» Prompt:
Please repeat the whole listing exactly, but leave out any picture it holds.

» Exercise materials:
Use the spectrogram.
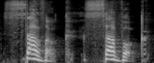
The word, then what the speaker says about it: Southwark: You know the British like call it Southwark. That's how to pronounce it.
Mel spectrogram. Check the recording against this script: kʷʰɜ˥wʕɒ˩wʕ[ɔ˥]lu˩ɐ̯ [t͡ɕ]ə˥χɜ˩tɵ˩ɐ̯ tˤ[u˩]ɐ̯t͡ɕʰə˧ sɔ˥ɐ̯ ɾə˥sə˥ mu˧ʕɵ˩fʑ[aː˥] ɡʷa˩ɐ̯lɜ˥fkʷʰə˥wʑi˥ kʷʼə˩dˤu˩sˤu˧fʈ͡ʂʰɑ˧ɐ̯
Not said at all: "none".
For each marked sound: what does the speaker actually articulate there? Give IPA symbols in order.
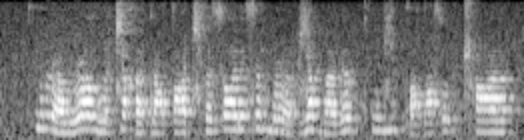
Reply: ɔ˥, t͡ɕ, u˩, a˥

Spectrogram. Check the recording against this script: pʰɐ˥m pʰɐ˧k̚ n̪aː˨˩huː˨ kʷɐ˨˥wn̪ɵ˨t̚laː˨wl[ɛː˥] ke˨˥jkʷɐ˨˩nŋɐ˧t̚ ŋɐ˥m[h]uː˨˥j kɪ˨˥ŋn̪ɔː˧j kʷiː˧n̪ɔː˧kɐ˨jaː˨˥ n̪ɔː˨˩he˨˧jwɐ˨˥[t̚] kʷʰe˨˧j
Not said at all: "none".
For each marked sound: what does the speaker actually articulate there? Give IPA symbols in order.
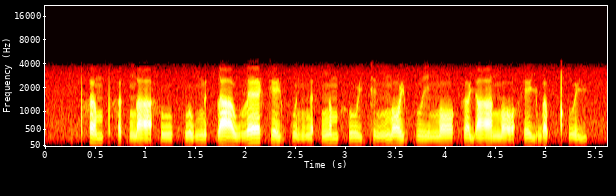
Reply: ɛː˥, h, p̚

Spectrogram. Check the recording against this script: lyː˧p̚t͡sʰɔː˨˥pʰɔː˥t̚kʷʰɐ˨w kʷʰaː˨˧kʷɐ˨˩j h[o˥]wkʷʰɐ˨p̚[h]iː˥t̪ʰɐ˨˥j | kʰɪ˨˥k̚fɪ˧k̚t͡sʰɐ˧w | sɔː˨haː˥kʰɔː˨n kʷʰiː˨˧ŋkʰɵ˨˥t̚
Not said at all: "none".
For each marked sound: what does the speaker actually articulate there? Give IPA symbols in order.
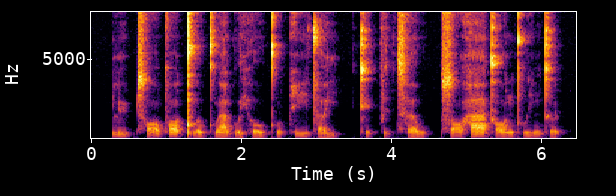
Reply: o˨˧, h

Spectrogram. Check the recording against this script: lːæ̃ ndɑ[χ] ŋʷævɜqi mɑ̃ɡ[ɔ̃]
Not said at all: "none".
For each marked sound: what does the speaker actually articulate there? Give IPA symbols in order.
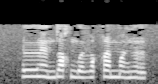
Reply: χ, ə̃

» Response area:
Use the spectrogram.
The word, then what the speaker says about it: Southwark: You know the British like call it Southwark. That's how to pronounce it.
Mel spectrogram. Check the recording against this script: kʷʰɜ˥wʕɒ˩wʕ[ɔ˥]lu˩ɐ̯ [t͡ɕ]ə˥χɜ˩tɵ˩ɐ̯ tˤ[u˩]ɐ̯t͡ɕʰə˧ sɔ˥ɐ̯ ɾə˥sə˥ mu˧ʕɵ˩fʑ[aː˥] ɡʷa˩ɐ̯lɜ˥fkʷʰə˥wʑi˥ kʷʼə˩dˤu˩sˤu˧fʈ͡ʂʰɑ˧ɐ̯
Not said at all: "none".
For each marked sound: what does the speaker actually articulate there? Give IPA symbols in order.
Reply: ɔ˥, t͡ɕ, u˩, a˥

Spectrogram. Check the recording against this script: pʰɐ˥m pʰɐ˧k̚ n̪aː˨˩huː˨ kʷɐ˨˥wn̪ɵ˨t̚laː˨wl[ɛː˥] ke˨˥jkʷɐ˨˩nŋɐ˧t̚ ŋɐ˥m[h]uː˨˥j kɪ˨˥ŋn̪ɔː˧j kʷiː˧n̪ɔː˧kɐ˨jaː˨˥ n̪ɔː˨˩he˨˧jwɐ˨˥[t̚] kʷʰe˨˧j
Not said at all: "none".
For each marked sound: what does the speaker actually articulate there? Give IPA symbols in order.
Reply: ɛː˥, h, p̚

Spectrogram. Check the recording against this script: lyː˧p̚t͡sʰɔː˨˥pʰɔː˥t̚kʷʰɐ˨w kʷʰaː˨˧kʷɐ˨˩j h[o˥]wkʷʰɐ˨p̚[h]iː˥t̪ʰɐ˨˥j | kʰɪ˨˥k̚fɪ˧k̚t͡sʰɐ˧w | sɔː˨haː˥kʰɔː˨n kʷʰiː˨˧ŋkʰɵ˨˥t̚
Not said at all: "none".
For each marked sound: what does the speaker actually articulate there? Give IPA symbols in order.
Reply: o˨˧, h

Spectrogram. Check the recording against this script: lːæ̃ ndɑ[χ] ŋʷævɜqi mɑ̃ɡ[ɔ̃]
Not said at all: "none".
For each marked sound: what does the speaker actually articulate there? Give IPA symbols in order.
Reply: χ, ə̃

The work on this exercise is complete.